■ What is expected ■
When you print the records below, keep every word exact and leave out the images.

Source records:
◆ ◆ ◆

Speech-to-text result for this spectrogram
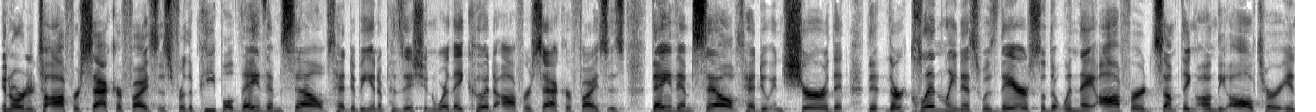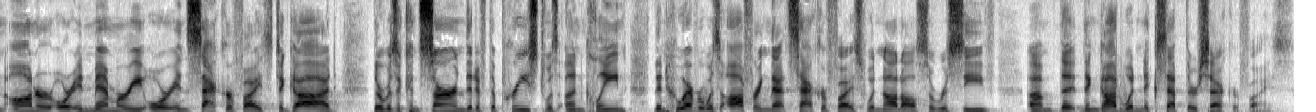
In order to offer sacrifices for the people. They themselves had to be in a position where they could offer sacrifices. They themselves had to ensure that, that their cleanliness was there so that when they offered something on the altar in honor or in memory or in sacrifice to God, there was a concern that if the priest was unclean, then whoever was offering that sacrifice would not also receive, um, the, then God wouldn't accept their sacrifice.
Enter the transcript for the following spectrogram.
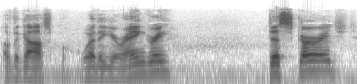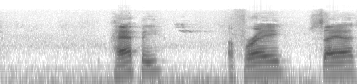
of the gospel. Whether you're angry, discouraged, happy, afraid, sad,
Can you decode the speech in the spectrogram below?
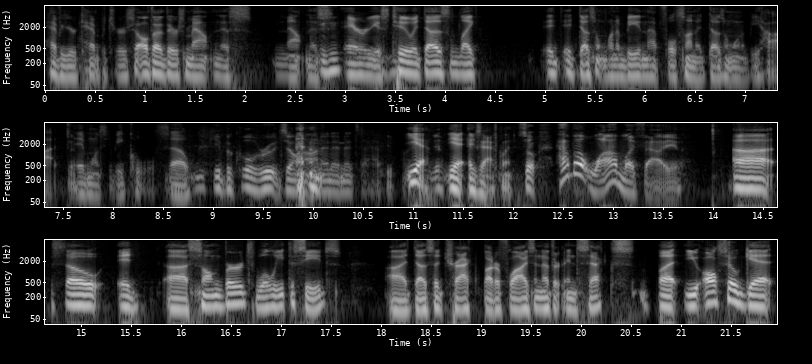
heavier temperatures although there's mountainous mountainous mm-hmm. areas too. It does like it, it doesn't want to be in that full sun it doesn't want to be hot it wants to be cool so You keep a cool root zone on it, and it's a happy plant. yeah, yeah, exactly. So how about wildlife value? Uh, so it uh, songbirds will eat the seeds. Uh, it does attract butterflies and other insects, but you also get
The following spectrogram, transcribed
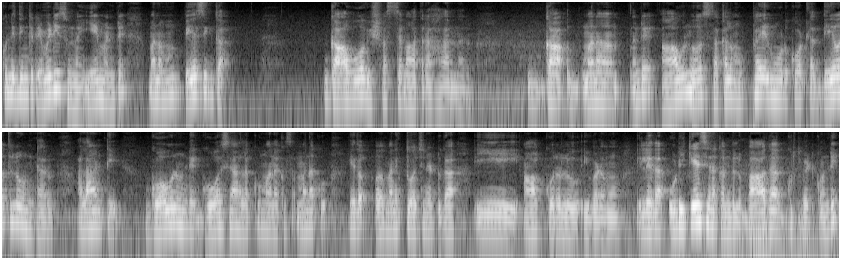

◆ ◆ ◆

■ Worked solution ■
Speech-to-text result for this spectrogram
In order to offer sacrifices for the people. They themselves had to be in a position where they could offer sacrifices. They themselves had to ensure that, that their cleanliness was there so that when they offered something on the altar in honor or in memory or in sacrifice to God, there was a concern that if the priest was unclean, then whoever was offering that sacrifice would not also receive, um, the, then God wouldn't accept their sacrifice.
Enter the transcript for the following spectrogram.
of the gospel. Whether you're angry, discouraged, happy, afraid, sad,
Can you decode the speech in the spectrogram below?
heavier temperatures although there's mountainous mountainous mm-hmm. areas too. It does like it, it doesn't want to be in that full sun it doesn't want to be hot it wants to be cool so You keep a cool root zone on it, and it's a happy plant. yeah, yeah, exactly. So how about wildlife value? Uh, so it uh, songbirds will eat the seeds. Uh, it does attract butterflies and other insects, but you also get
The following spectrogram, transcribed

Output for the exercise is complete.